Alsultany suggests that perhaps the Disney version of the story of Aladdin is simply infused with stereotypes, and that if you take those stereotypes away, you’re left with a completely different story. If you choose to work with cultural consultants, do you have a specific plan for how you will be accountable to their advice and implement their suggestions? What if they tell you the endeavor itself is inherently problematic?

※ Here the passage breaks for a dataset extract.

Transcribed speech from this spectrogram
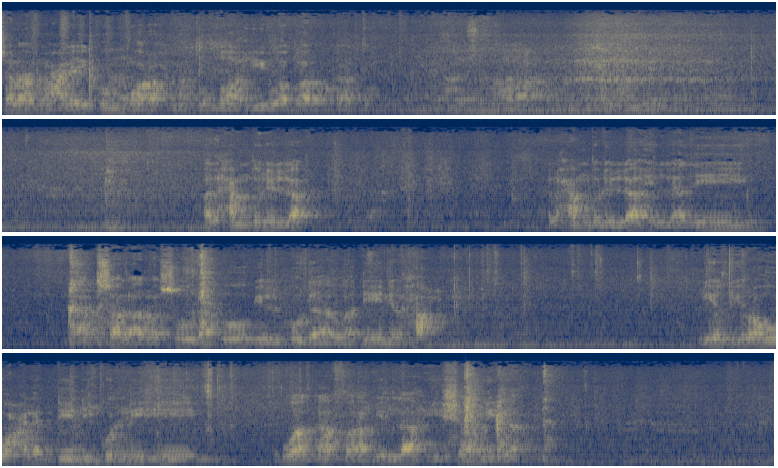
السلام عليكم ورحمة الله وبركاته الحمد لله الحمد لله الذي أرسل رسوله بالهدى ودين الحق ليظهره على الدين كله وكفى بالله شهيدا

At its recent developer conference, Google revealed the launch of new initiatives for people with varying disabilities. Android phones will soon have a Live Caption feature that transcribes “any audio or video—no matter its origin—in real time and allow users who don’t speak to respond by typing.” A future update to this feature, called Live Relay, will help “people who are deaf or hard of hearing make phone calls more easily.” Another initiative, Project Euphonia, uses computers to understand and transcribe the words of people with speech impairments—while Project Diva will enable people who are nonverbal to use Google Assistant. Of these new accessibility features, Google CEO Sundar Pichai said, “Building for everyone also means ensuring that everyone can access our products….[Artificial intelligence] is providing us with new tools to dramatically improve the experience for people with disabilities.”
Google’s commitment to accessibility should echo throughout the tech industry, along with its understanding of people with disabilities as a diverse group of people with a broad range of needs. As technology evolves at an ever-faster pace, it’s critical for companies to consider how AI can improve the lives of marginalized people, instead of leaving them behind.
Some of these new initiatives may bear direct relevance to you or someone you love—and if not, it’s likely that someone in your workplace or institution could benefit from Google’s new features. In the spirit of making accessibility more accessible, think of ways you can spread the word and put these initiatives on people’s radars.